▶ **PROMPT**: Omit every picture while repeating the entries exactly.

[Dataset items]
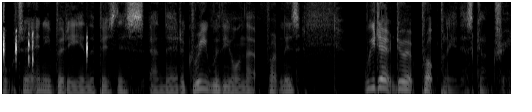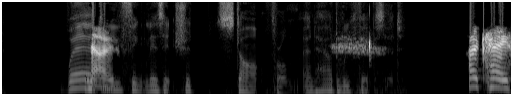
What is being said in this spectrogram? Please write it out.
talk to anybody in the business and they'd agree with you on that front, Liz. We don't do it properly in this country. Where no. do you think, Liz, it should start from and how do we fix it? Okay,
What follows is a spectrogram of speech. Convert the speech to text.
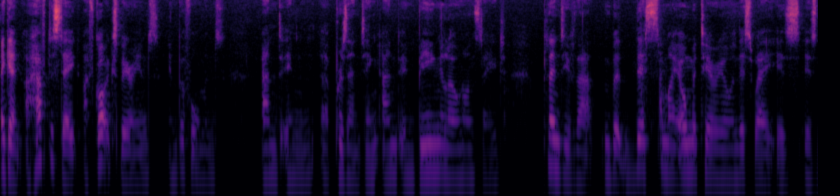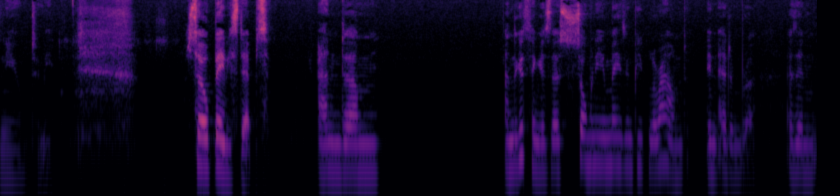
Again, I have to state I've got experience in performance and in uh, presenting and in being alone on stage, plenty of that. But this, my own material in this way, is is new to me. So baby steps, and um, and the good thing is there's so many amazing people around in Edinburgh, as in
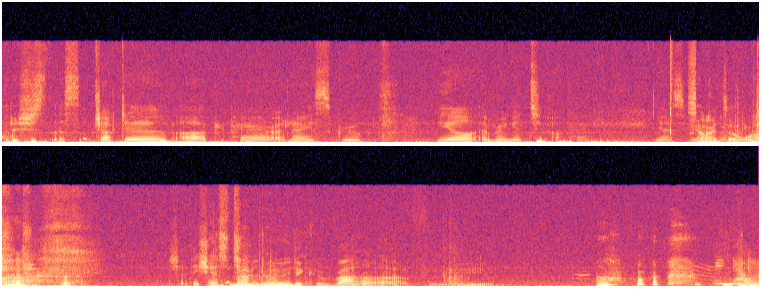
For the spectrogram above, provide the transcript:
What is this? Objective, uh, prepare a nice group meal and bring it to. Okay. Yes. you are Sarta right. wa. I think she has two of them. Mahmoud Ah, Oh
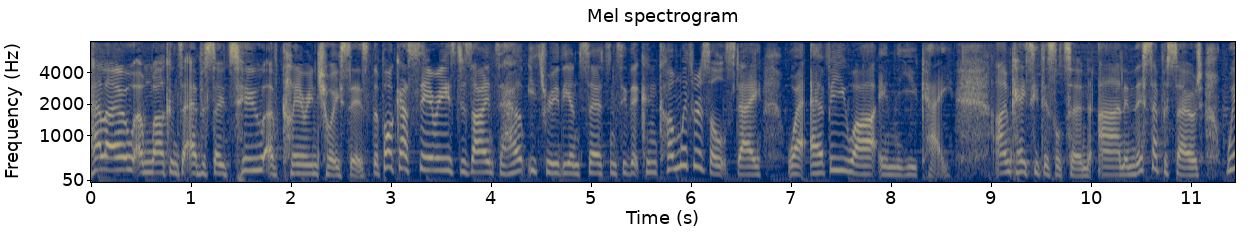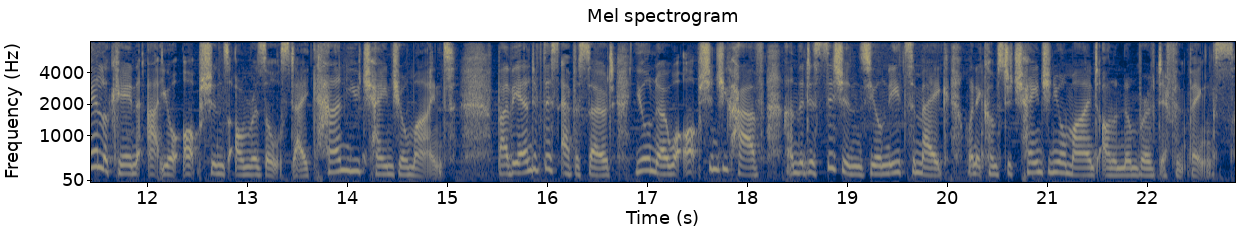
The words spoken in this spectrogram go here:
Hello, and welcome to episode two of Clearing Choices, the podcast series designed to help you through the uncertainty that can come with results day wherever you are in the UK. I'm Katie Thistleton, and in this episode, we're looking at your options on results day. Can you change your mind? By the end of this episode, you'll know what options you have and the decisions you'll need to make when it comes to changing your mind on a number of different things.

▶ **SOLUTION TO THE EXERCISE**:
What is being said in this spectrogram? Please write it out.
talk to anybody in the business and they'd agree with you on that front, Liz. We don't do it properly in this country. Where no. do you think, Liz, it should start from and how do we fix it? Okay,
What follows is a spectrogram of speech. Convert the speech to text.
Again, I have to state I've got experience in performance and in uh, presenting and in being alone on stage, plenty of that. But this, my own material in this way, is is new to me. So baby steps, and um, and the good thing is there's so many amazing people around in Edinburgh, as in
For the spectrogram above, provide the transcript:
What is this? Objective, uh, prepare a nice group meal and bring it to. Okay. Yes. you are Sarta right. wa. I think she has two of them. Mahmoud Ah, Oh
The words spoken in this spectrogram go here:
Hello, and welcome to episode two of Clearing Choices, the podcast series designed to help you through the uncertainty that can come with results day wherever you are in the UK. I'm Katie Thistleton, and in this episode, we're looking at your options on results day. Can you change your mind? By the end of this episode, you'll know what options you have and the decisions you'll need to make when it comes to changing your mind on a number of different things.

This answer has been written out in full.